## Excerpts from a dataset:
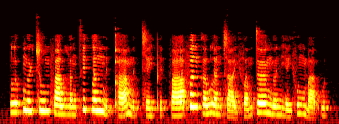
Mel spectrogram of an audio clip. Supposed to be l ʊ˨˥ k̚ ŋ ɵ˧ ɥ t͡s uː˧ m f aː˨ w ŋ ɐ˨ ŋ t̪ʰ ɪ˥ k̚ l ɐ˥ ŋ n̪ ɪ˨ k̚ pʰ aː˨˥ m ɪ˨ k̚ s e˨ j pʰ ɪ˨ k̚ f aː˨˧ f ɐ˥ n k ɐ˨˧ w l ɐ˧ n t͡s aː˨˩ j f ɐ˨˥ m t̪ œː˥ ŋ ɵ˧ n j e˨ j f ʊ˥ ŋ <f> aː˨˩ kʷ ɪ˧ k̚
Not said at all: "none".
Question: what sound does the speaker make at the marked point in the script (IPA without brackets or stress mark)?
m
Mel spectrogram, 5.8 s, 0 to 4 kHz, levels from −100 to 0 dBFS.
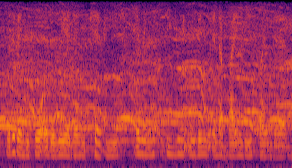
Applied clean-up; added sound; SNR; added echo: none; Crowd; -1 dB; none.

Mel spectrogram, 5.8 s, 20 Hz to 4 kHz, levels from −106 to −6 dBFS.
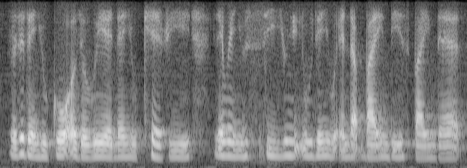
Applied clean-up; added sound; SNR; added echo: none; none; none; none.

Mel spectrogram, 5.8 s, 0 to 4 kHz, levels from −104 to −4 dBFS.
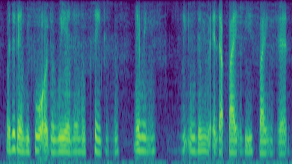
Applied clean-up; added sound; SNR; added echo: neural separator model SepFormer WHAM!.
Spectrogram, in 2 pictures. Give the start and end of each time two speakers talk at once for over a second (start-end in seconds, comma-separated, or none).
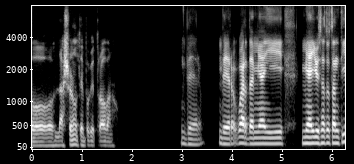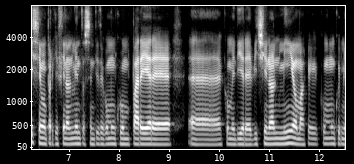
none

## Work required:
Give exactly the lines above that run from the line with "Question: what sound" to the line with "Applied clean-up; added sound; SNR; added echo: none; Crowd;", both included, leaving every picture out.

## Result of this task:
Question: what sound does the speaker make at the marked point in the script (IPA without brackets or stress mark)?
m
Mel spectrogram, 5.8 s, 0 to 4 kHz, levels from −100 to 0 dBFS.
Applied clean-up; added sound; SNR; added echo: none; Crowd; -1 dB; none.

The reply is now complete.